What is the point of all of this? Pedro Alvarez is weird. He drastically cuts down on his strikeouts and that hasn't immediately turned into a great slash line. While I would be absolutely foolish to suggest that it doesn't give him a much better chance of getting on base and having more productive at bats the fact is that the extra balls he is putting in play are being turned into outs, which is unfortunate. Unfortunate because we always talk about him cutting back his strikings and that will make him a better hitter. I think that the BABIP can regress back to the mean and that will result in a better stat line because over his career he has proven that keeping a BABIP that low would be pretty unsustainable.
It might seem insignificant but for the BABIP to get back to his career average he would have three of those balls turned into outs to be turned into hits. Even if those three hits were singles that would pull his line to .253/.313/.425 which would look a lot better. You would still like it to be better, especially with him putting more balls in play, but I think you get the point.
I guess I am just not sure that Alvarez can hold the low strikeout numbers. The last time he was even close to this low was exactly three years ago so it isn't like this happens all the time. He did pick up a couple of hits last night and if he does get hot he can carry this offense for games at a time and when you are in a one game Wild Card that might be all you need. When you get into a series having a player win a game for you could be the difference in winning the series or not. Here is hoping that Alvarez can keep this up for the month of October and he can be the most dangerous hitter on the team for a stretch like he has before.

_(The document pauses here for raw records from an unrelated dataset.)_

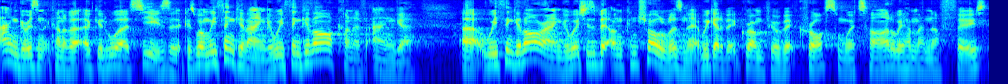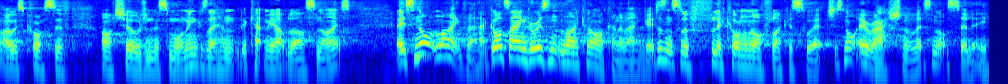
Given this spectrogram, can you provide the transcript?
anger isn't kind of a, a good word to use, is it? Because when we think of anger, we think of our kind of anger. Uh, we think of our anger, which is a bit uncontrollable, isn't it? We get a bit grumpy or a bit cross when we're tired or we haven't had enough food. I was cross with our children this morning because they hadn't they kept me up last night. It's not like that. God's anger isn't like our kind of anger. It doesn't sort of flick on and off like a switch. It's not irrational. It's not silly.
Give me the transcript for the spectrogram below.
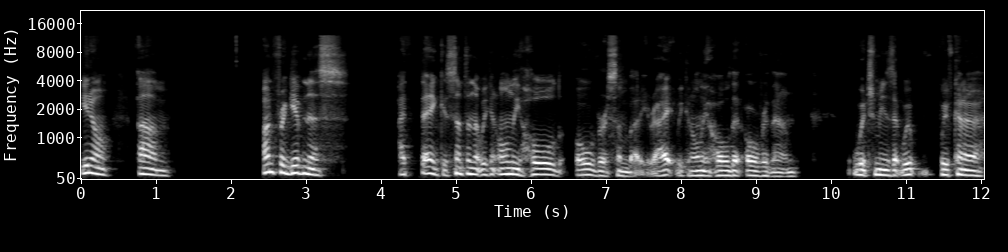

I still have no idea what kind of hitter Alvarez is and to be honest I have come to the realization that I never will. I will say that it is nice when he shows that he isn't an automatic strikeout 35% of the time. Still, he is a weird player to try and look at and try to make sense of why things happen.